At home I machine sewed all the blocks together, added a bright orange Kona cotton border and backing with a layer of Warm & Natural batting in between, and pin basted it all together in preparation for our next meeting.

Pin basting the quilt with the help of my Girl Scout.

Pin basting the quilt with the help of my Girl Scout.

Pin basted quilt ready to be hand tied in meeting #2.

Pin basted quilt ready to be hand tied in meeting #2.

Meeting #2 went a little smoother than the first. I'd explained the steps I'd taken at home to get the quilt to it's current state, and pointed out the three layers. 

Then, the main portion of the troop went on to an (unrelated) activity while another mom and I worked one-on-one with two girls at a time teaching them to tie the quilt.

Towards the end of the meeting, we all came together to make the quilt label. I had prepared the label fabric by ironing a piece of wax paper to the backside to stiffen the surface for writing on. Also, I had drawn out guide lines with a fabric pen to keep things neat.
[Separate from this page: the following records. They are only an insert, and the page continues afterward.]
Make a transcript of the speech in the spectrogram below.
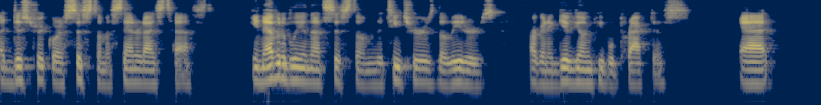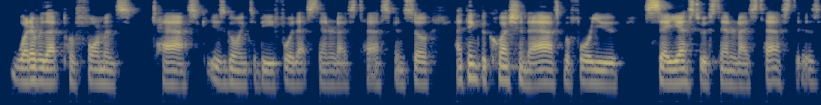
a district or a system a standardized test, inevitably in that system, the teachers, the leaders are going to give young people practice at whatever that performance task is going to be for that standardized test. And so I think the question to ask before you say yes to a standardized test is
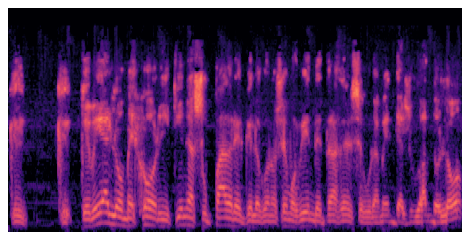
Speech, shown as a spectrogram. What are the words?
que vea lo mejor y tiene a su padre que lo conocemos bien detrás de él seguramente ayudándolo.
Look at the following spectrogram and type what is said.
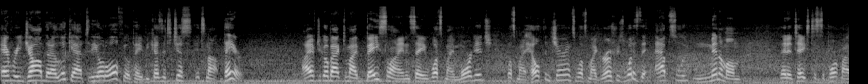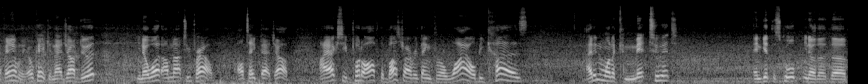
every job that I look at to the old oil field pay because it's just it's not there. I have to go back to my baseline and say, what's my mortgage? What's my health insurance? What's my groceries? What is the absolute minimum that it takes to support my family? Okay, can that job do it? You know what? I'm not too proud. I'll take that job. I actually put off the bus driver thing for a while because I didn't want to commit to it and get the school, you know, the, the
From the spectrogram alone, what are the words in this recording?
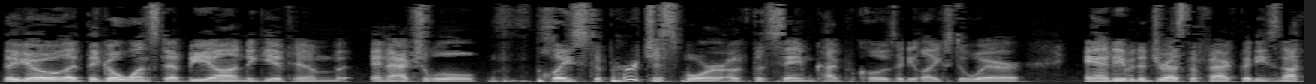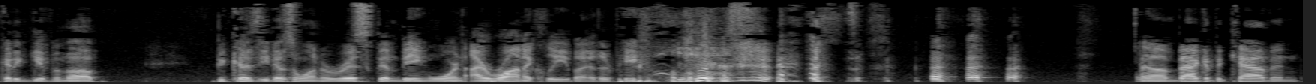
they go, like, they go one step beyond to give him an actual place to purchase more of the same type of clothes that he likes to wear, and even address the fact that he's not going to give them up because he doesn't want to risk them being worn ironically by other people. Yes. Um, back at the cabin,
The troop decided what the quilt label would say, and then each signed their names.

The troop decided what the quilt label would say, and then each signed their names.

Knowing that we'd be donating it to our local hospital where it would be given to a sick child, they came up with the wording you see above. I wrote their message onto the fabric using a permanent pen, and then they each signed their names (going a little overboard with their decorative accents!) 

At home I finished the quilt by machine quilting three lines around the perimeter of the patchwork, sewing on the binding, and attaching the label. See end results below!

Future generation of quilters showing off their first finished piece.

Future generation of quilters showing off their first finished piece.